Tavorisky also suggested altering hiring requirements, “Pennsylvania changed their hiring requirements because they are so short, why hasn’t the BOP done that? It all goes back to common sense hiring.”

When asked if he thought the BOP maximum age exemption would help the situation at Hazelton, “I mean that’s two years – thanks for the gift I guess,” he said sarcastically, but then became serious, “But why isn’t it higher?

“I’d like to see it go higher than that. You upped it two years, why not up it another five?,” he questioned. “If you pass a drug test and background check and you are physically able to perform the duty – you see police officers until they are 60 to 70 years old helping in the community.”

Tavorisky said the union workers are thankful for the display of support from Senator Manchin and they have also been speaking with Senator Shelley Moore Capito. He said the group would welcome support from any other West Virginia lawmakers or officials who may be able to help.

As for Tavorisky’s theory on why their retention request still awaits approval?

“That’s a great question. I mean the agency put in for it a few months back, but again, I guess these people don’t get mandated, so they don’t care. To me, that’s the problem,” he said. They get to go home at the end of the day. I hate to dumb it down like that, but a lot of times people don’t realize something until it hits them in the face.
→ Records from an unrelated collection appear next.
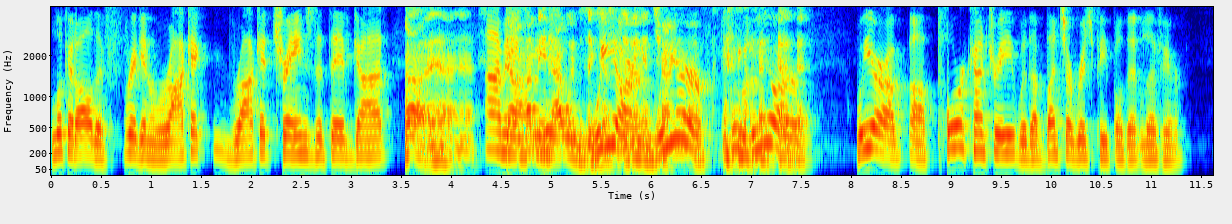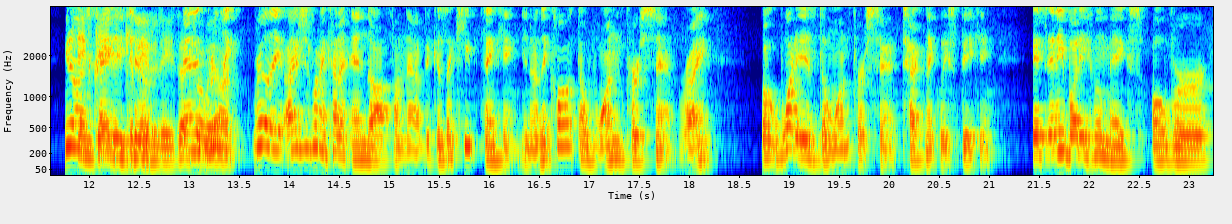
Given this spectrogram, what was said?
look at all the friggin' rocket rocket trains that they've got. Oh yeah, yeah. I mean, no, I mean, I wouldn't suggest we are, living in We China. are, we are, we are a, a poor country with a bunch of rich people that live here. You know, it's crazy too. communities. That's and what we really, are. really, I just want to kind of end off on that because I keep thinking, you know, they call it the one percent, right? But what is the one percent, technically speaking? It's anybody who makes over,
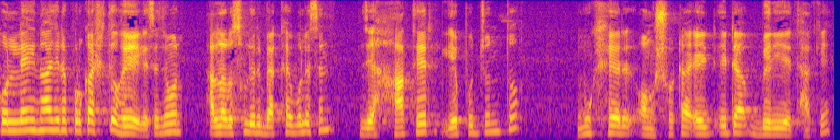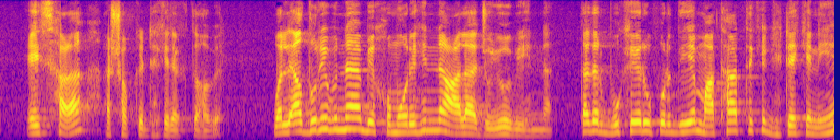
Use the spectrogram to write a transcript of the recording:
করলেই নয়, যেটা প্রকাশিত হয়ে গেছে। যেমন আল্লাহ রসুলের ব্যাখ্যায় বলেছেন যে হাতের এ পর্যন্ত মুখের অংশটা এটা বেরিয়ে থাকে। এই ছাড়া আর সবকে ঢেকে রাখতে হবে। বলে আদুরিবনা বেখমরিহিন্না আলা জুয়ুবিহিন্না। তাদের বুকের উপর দিয়ে মাথা থেকে ঘেটেকে নিয়ে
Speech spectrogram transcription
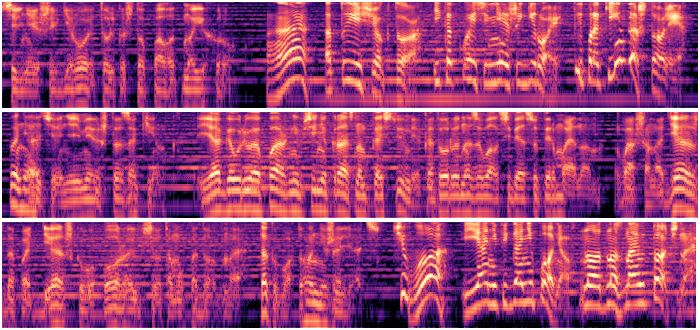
сильнейший герой только что пал от моих рук. А? А ты еще кто? И какой сильнейший герой? Ты про Кинга, что ли? Понятия не имею, что за Кинг. Я говорю о парне в сине-красном костюме, который называл себя Суперменом. Ваша надежда, поддержка, упора и все тому подобное. Так вот, он не жилец. Чего? Я нифига не понял, но одно знаю точно.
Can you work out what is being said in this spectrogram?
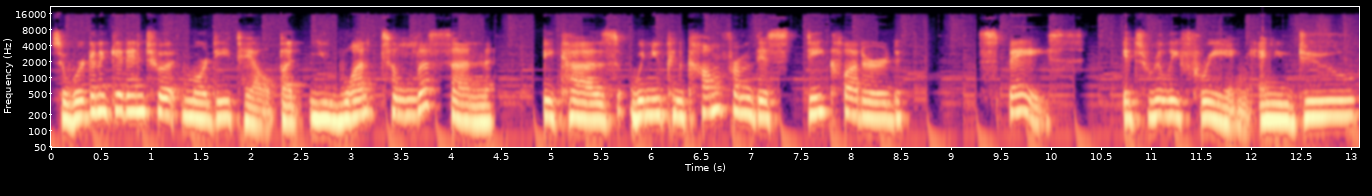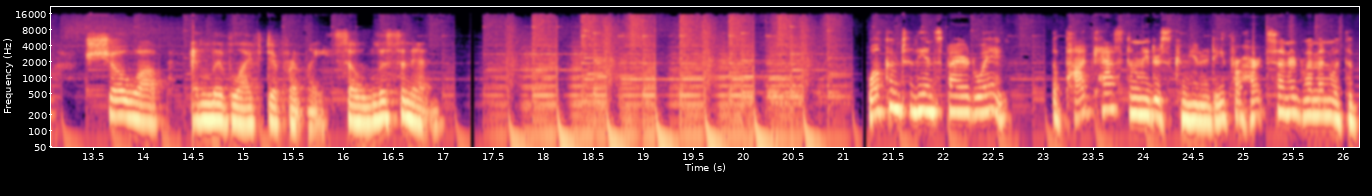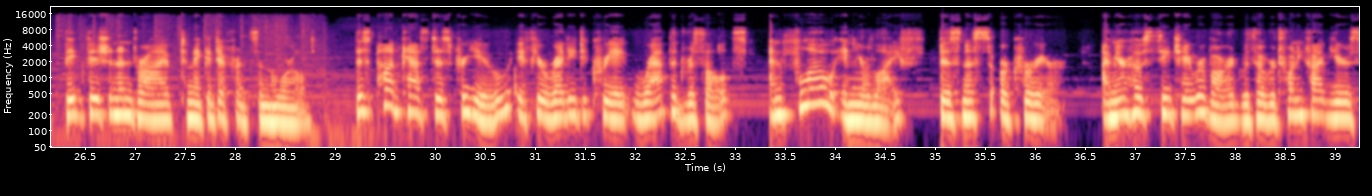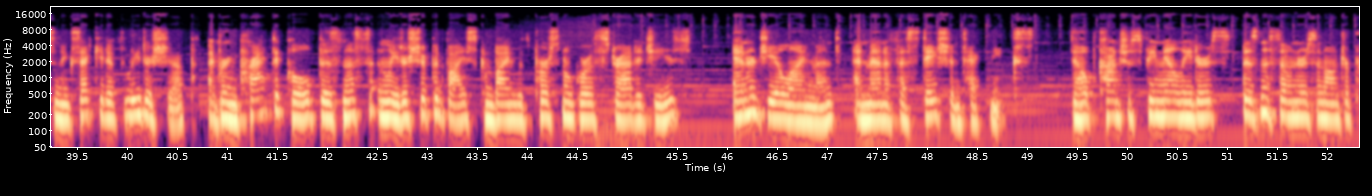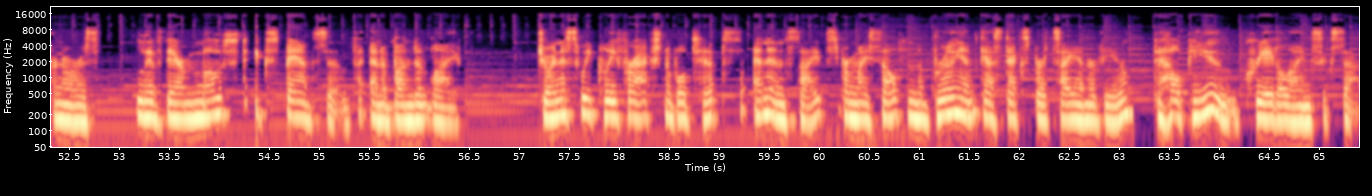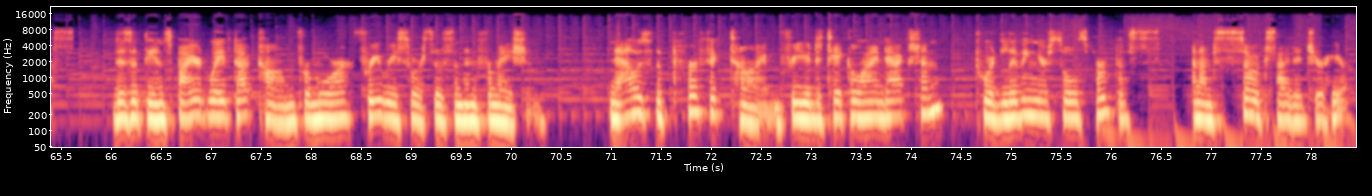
So, we're going to get into it in more detail, but you want to listen because when you can come from this decluttered space, it's really freeing and you do show up and live life differently. So, listen in. Welcome to the Inspired Wave the podcast and leaders community for heart centered women with a big vision and drive to make a difference in the world. This podcast is for you if you're ready to create rapid results and flow in your life, business, or career. I'm your host, CJ Rivard, with over 25 years in executive leadership. I bring practical business and leadership advice combined with personal growth strategies, energy alignment, and manifestation techniques to help conscious female leaders, business owners, and entrepreneurs live their most expansive and abundant life. Join us weekly for actionable tips and insights from myself and the brilliant guest experts I interview to help you create aligned success. Visit theinspiredwave.com for more free resources and information. Now is the perfect time for you to take aligned action toward living your soul's purpose. And I'm so excited you're here.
And the people in D.C. and Texas, they don’t understand. They’re not in the field, they’re not seeing what these poor officers are going through.”